5. Buy other supplies.
I purchased the paints, a drop cloth, some 1 and 2 inch-wide inexpensive paint brushes, sandpaper, PVC primer and a sealant/varnish designed for outdoor use and for UV protection against fading in the sun. As I mentioned above, I used Liquitex Basics acrylic paints for the colored areas. However, I used Golden Fluid Acrylics for the black line work, along with a small round brush (I think it was a size 6). That paint flows more like a thick ink and was perfect for the finishing detail work I needed to do.
5. Prepare the pole.
First I scrubbed it with rubbing alcohol. This seemed to take off anything too oily or just residual dirt. Second I sanded it lightly, mostly to get some texture to the surface so the paint would stick. I rubbed that down with a damp cloth to get the dust off. Third, I painted the whole thing with white PVC primer, which I bought in a spray at the hardware store. I let it dry overnight. Here it is, with my cat Tim supervising the drying.
6. Draw a light map of the image on the pole.
I did not draw the entire image on the pole because I knew I was going to paint over it with my background colors. But I did measure out the basic dividers. And because I had drawn my practice images in full size on newsprint back in step 6, I could lay them down beside the pole to use as a guide when I painted. Beware: I found that even light pencil marks did not erase well.
7. Paint your pole.
I found it easiest (after some messy trial and error) to prop the pole against a table and paint each section around all four sides, rather than to paint one side at a time. I am sure this happened because I conceptualized my design as a circular one, rather than as a panel-by-panel one.
While I don't think there is one best way to paint your pole, I do taking the time to think about how you'll do it with such an awkward object will pay off!
8. Finish it up!
Let it dry completely. Add extra time to be sure. Then start coating it with the UV-proof varnish. As I mentioned earlier, I am insecure, so I gave it double dry time in between coats and I put on an extra coat or two for good measure. Then I let it dry inside my home for a good week before I put it outside.
9. Put it outside.
Because I wanted to be able to move my pole, at least for a while, I just picked a spot and pounded my metal garden post in. Then a set the pole down over it. Of course, the garden pole is much smaller than the inside of the peace pole, so the peace pole wobbles quite a bit. But this is easily fixed! Simply fill a bucket with dirt or sand and, making sure that the peace pole is upright as you like it, pour the sand down inside the pole. Use a second bucket if you need to. Soon, that will fill the bottom foot or so of the inside of the pole and stop the wobbling! You'll have a stable pole without having to permanently mount it in place.
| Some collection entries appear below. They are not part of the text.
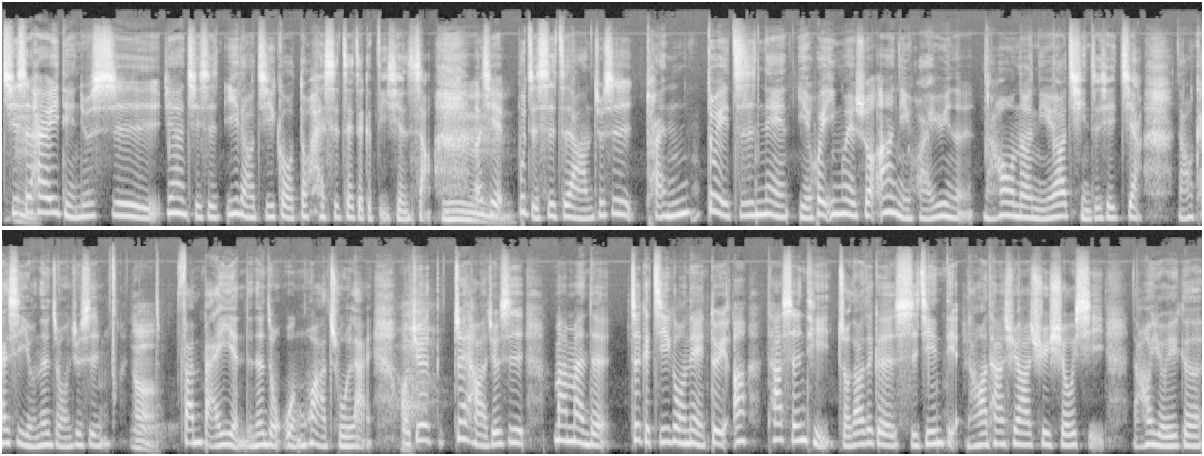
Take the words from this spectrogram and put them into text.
其实还有一点就是，现在其实医疗机构都还是在这个底线上，而且不只是这样，就是团队之内也会因为说啊，你怀孕了，然后呢，你又要请这些假，然后开始有那种就是嗯翻白眼的那种文化出来。我觉得最好就是慢慢的。这个机构内对啊，他身体走到这个时间点，然后他需要去休息，然后有一个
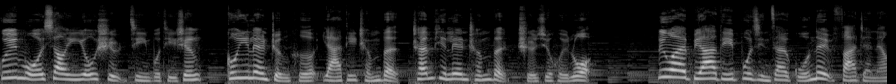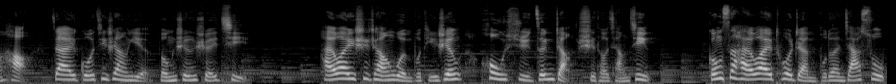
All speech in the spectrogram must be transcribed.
规模效应优势进一步提升，供应链整合压低成本，产品链成本持续回落。另外，比亚迪不仅在国内发展良好，在国际上也风生水起。海外市场稳步提升，后续增长势头强劲。公司海外拓展不断加速。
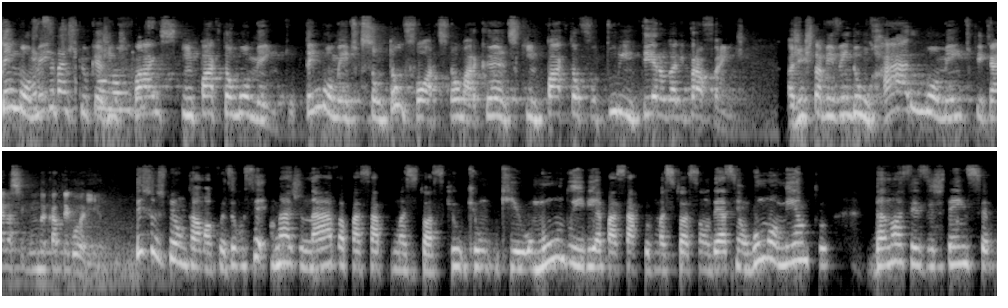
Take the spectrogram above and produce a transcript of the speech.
tem momentos que o que a gente faz impacta o momento. Tem momentos que são tão fortes, tão marcantes, que impacta o futuro inteiro dali para frente. A gente está vivendo um raro momento que cai na segunda categoria. Deixa eu te perguntar uma coisa. Você imaginava passar por uma situação que, que, que o mundo iria passar por uma situação dessa em algum momento da nossa existência?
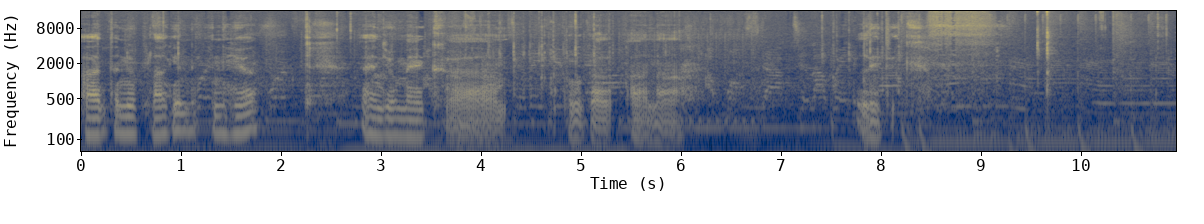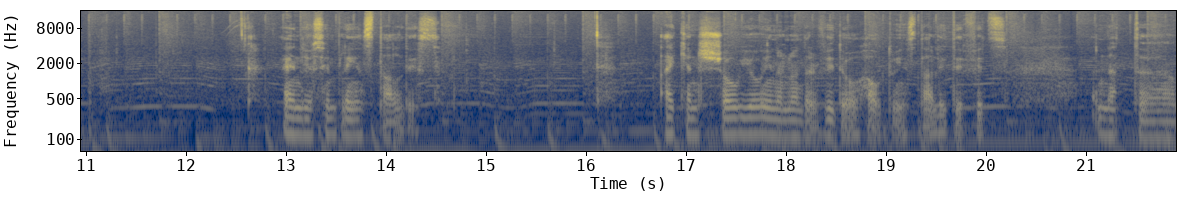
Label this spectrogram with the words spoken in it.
add a new plugin in here and you make um, Google Analytics. and you simply install this. I can show you in another video how to install it if it's not uh,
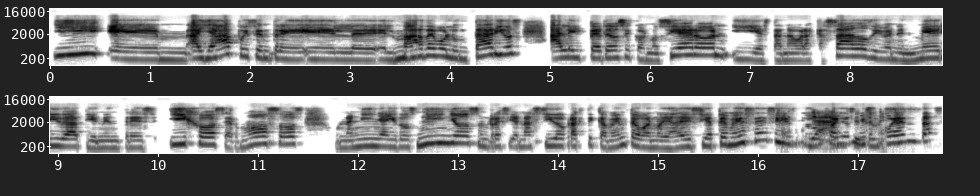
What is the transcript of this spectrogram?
Y em, allá, pues entre el, el, mar de voluntarios, Ale y Pedro se conocieron y están ahora casados, viven en Mérida, tienen tres hijos hermosos, una niña y dos niños, un recién nacido prácticamente, bueno, ya de siete meses, y no fallas mis meses. cuentas.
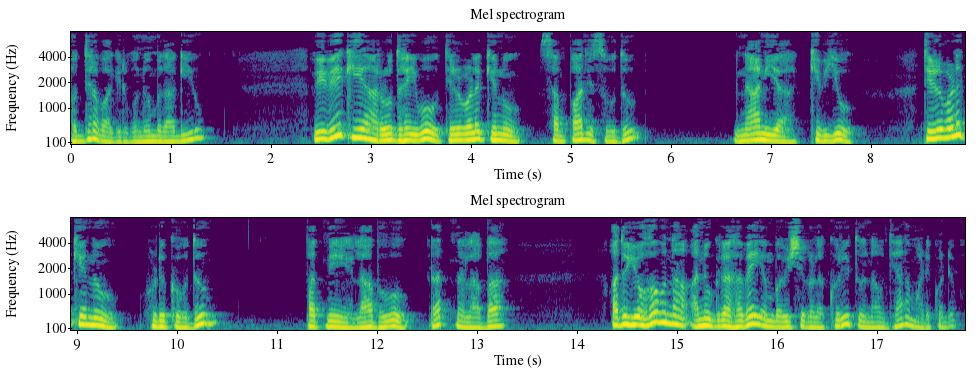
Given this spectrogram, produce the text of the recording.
ಭದ್ರವಾಗಿರುವನು ಎಂಬುದಾಗಿಯೂ ವಿವೇಕಿಯ ಹೃದಯವು ತಿಳುವಳಿಕೆಯನ್ನು ಸಂಪಾದಿಸುವುದು, ಜ್ಞಾನಿಯ ಕಿವಿಯು ತಿಳುವಳಿಕೆಯನ್ನು ಹುಡುಕುವುದು ಪತ್ನಿ ಲಾಭವು ರತ್ನ ಲಾಭ ಅದು ಯಹೋವನ ಅನುಗ್ರಹವೇ ಎಂಬ ವಿಷಯಗಳ ಕುರಿತು ನಾವು ಧ್ಯಾನ ಮಾಡಿಕೊಂಡೆವು.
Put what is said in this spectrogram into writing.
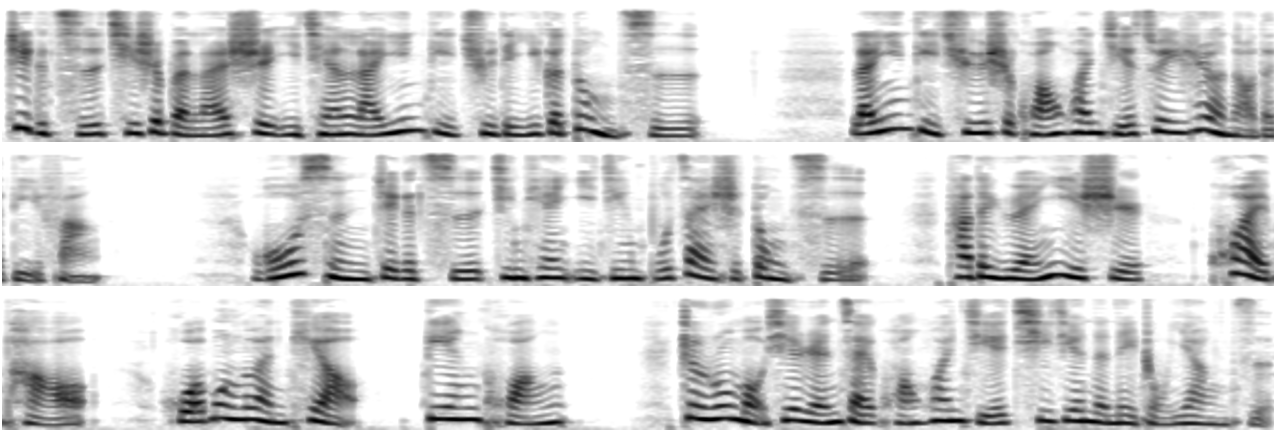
这个词其实本来是以前莱茵地区的一个动词。莱茵地区是狂欢节最热闹的地方。Rosen 这个词今天已经不再是动词，它的原意是快跑、活蹦乱跳、癫狂，正如某些人在狂欢节期间的那种样子。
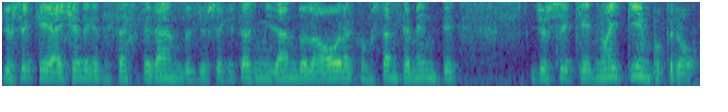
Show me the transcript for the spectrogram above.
yo sé que hay gente que te está esperando, yo sé que estás mirando la hora constantemente, yo sé que no hay tiempo, pero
Of course, the very day after I put it outside, it snowed. But the pole looked terrific in all that white and I felt super pleased with it. The project cost me less than $50 total for supplies (though I admit I had a lot of paints already) and probably took me a total of 10 hours to do, not counting the thinking and design time or the drying time in between coats.
I have no idea how long it will last, having just made it. But that's part of the fun of it. Kind of like prayer flags and sand mandalas. The making held the most meaning. I'll enjoy it while it lasts.
I'm happy to have made this peace pole out of the words and colors that have such deep meaning for me. I am thinking that making them as gifts for other people might be a very cool thing--customizing the design and words to reflect who they are and what they find meaningful.